Top 5 Most Curious Insurance Policies
Some contests are so outrageous that there’s a good chance no one will win. The sponsors, however, play it safe with an insurance policy—just in case. According to Bankrate.com, whiskey company Cutty Sark purchased insurance for a promotion that offered 1 million British pounds sterling for the capture of “Nessie,” the Loch Ness monster. Nobody won the prize. In 2010, a jeweler in Wilmington, North Carolina, pledged to issue refunds on all sales between Nov. 26 and Dec. 11 if 3 inches of snow or more fell at the Asheville, North Carolina, airport on Christmas Day. Sales during the period totaled $500,000. About 8 inches of snow fell, and the jeweler used a weather-contingent insurance policy to back his promise, Bankrate.com explains.
4 Alien Abduction and Paranormal Coverage
So many people believe in aliens that they’re willing to purchase insurance in the event of an alien abduction. Claims could pay victims between $150 and $1.5 million, depending on the policy, according to the site Property Casualty 360°. The site also reports that three sisters in Scotland were insured against the possibility of a virgin birth in the event of the return of Jesus Christ. Lloyd’s of London sells policies to those who fear a zombie, vampire or werewolf attack. However, details are not available about the payout for actually becoming a zombie, vampire or werewolf after the said attack.
3 Body Part Coverage
You have to protect your money maker. It’s not news that celebrities (or their sponsors) insure parts of their bodies. According to “Forbes,” Australian cricket player Merv Hughes insured his mustache in the 1980s for about $400,000. In the 1920s, actor Ben Turpin would have received a payout of $20,000 if his eyes ever uncrossed. Bankrate.com shares that epicureans also insure their most valuable assets. For example, Ilja Gort, a Dutch winemaker, insured his nose for $8 million. In 2009, coffee taster Gennaro Pelliccia insured his tongue for $14 million.
2 Wedding Coverage
It’s not uncommon for people to insure events. Today, such events include weddings, which have an average cost of $29,000 in the United States, according to Bankrate.com. In addition to offering its traditional wedding coverage for items like nonrefundable expenses, insurance company Fireman’s Fund offers a “change of heart” rider if someone gets cold feet 180 days before the wedding. The policy helps pay for the share of the wedding costs of the “innocent party financiers” (aka parents) and the cost of professional counseling services.
1 Spaceship Insurance
If you think that your car insurance is expensive, imagine Sir Richard Branson’s premium for SpaceShipOne. According to Bankrate.com, the craft had a $100 million liability policy from Lloyd’s of London.
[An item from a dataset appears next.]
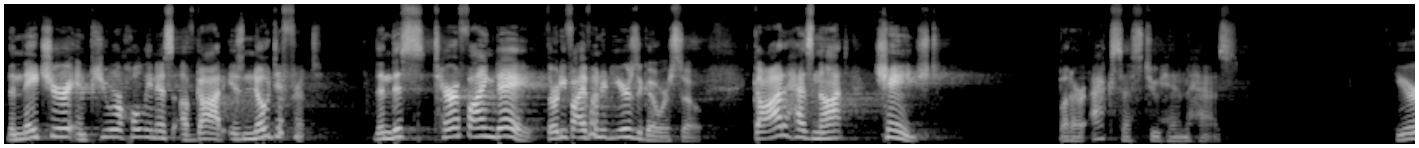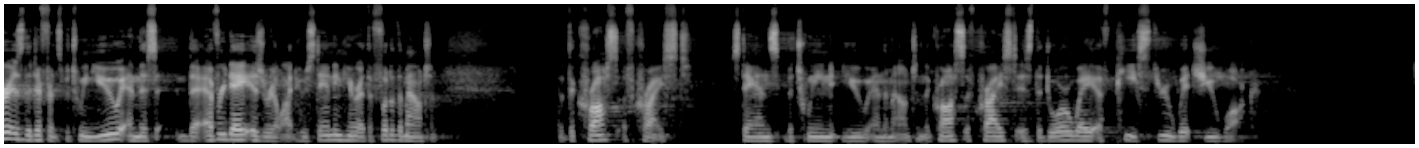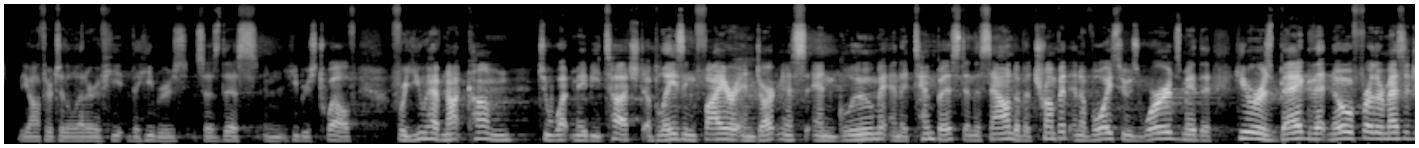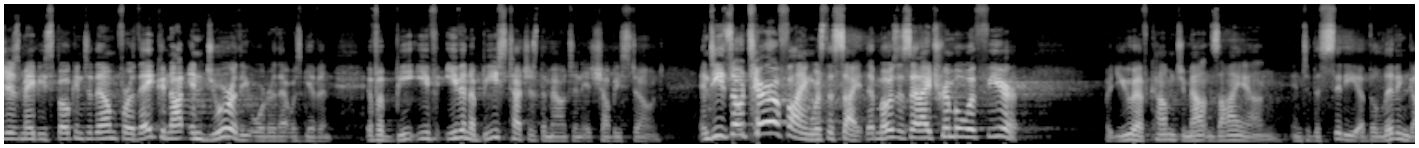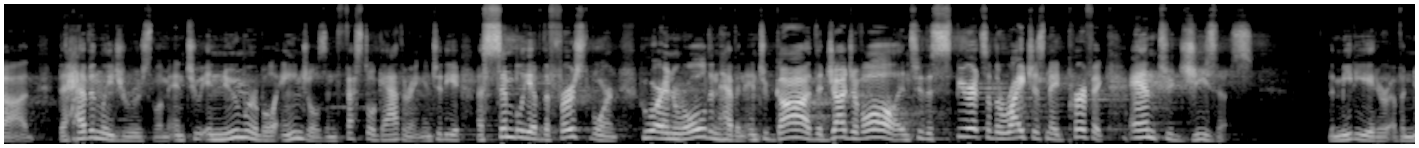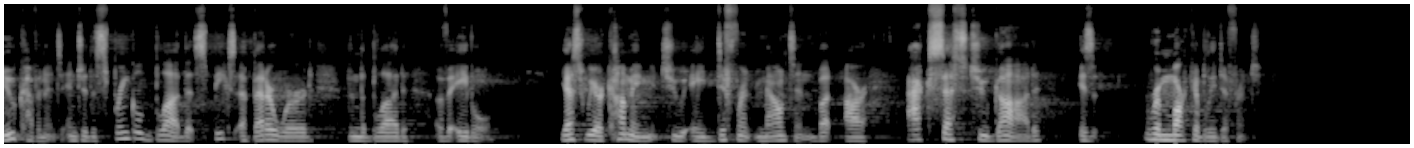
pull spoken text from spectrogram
The nature and pure holiness of God is no different than this terrifying day 3,500 years ago or so. God has not changed, but our access to Him has. Here is the difference between you and this, the everyday Israelite who's standing here at the foot of the mountain that the cross of Christ stands between you and the mountain. The cross of Christ is the doorway of peace through which you walk. The author to the letter of he- the Hebrews says this in Hebrews 12 For you have not come to what may be touched, a blazing fire and darkness and gloom and a tempest and the sound of a trumpet and a voice whose words made the hearers beg that no further messages may be spoken to them, for they could not endure the order that was given. If, a be- if even a beast touches the mountain, it shall be stoned. Indeed, so terrifying was the sight that Moses said, I tremble with fear. But you have come to Mount Zion, into the city of the living God, the heavenly Jerusalem, and to innumerable angels in festal gathering, and to the assembly of the firstborn who are enrolled in heaven, and to God, the judge of all, and to the spirits of the righteous made perfect, and to Jesus, the mediator of a new covenant, and to the sprinkled blood that speaks a better word than the blood of Abel. Yes, we are coming to a different mountain, but our access to God is remarkably different.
Lloyd’s also insures earthbound individuals against injury caused by debris from a disintegrating satellite, and insures businesses against “space weather”—magnetic storms in space—that disrupts power on earth.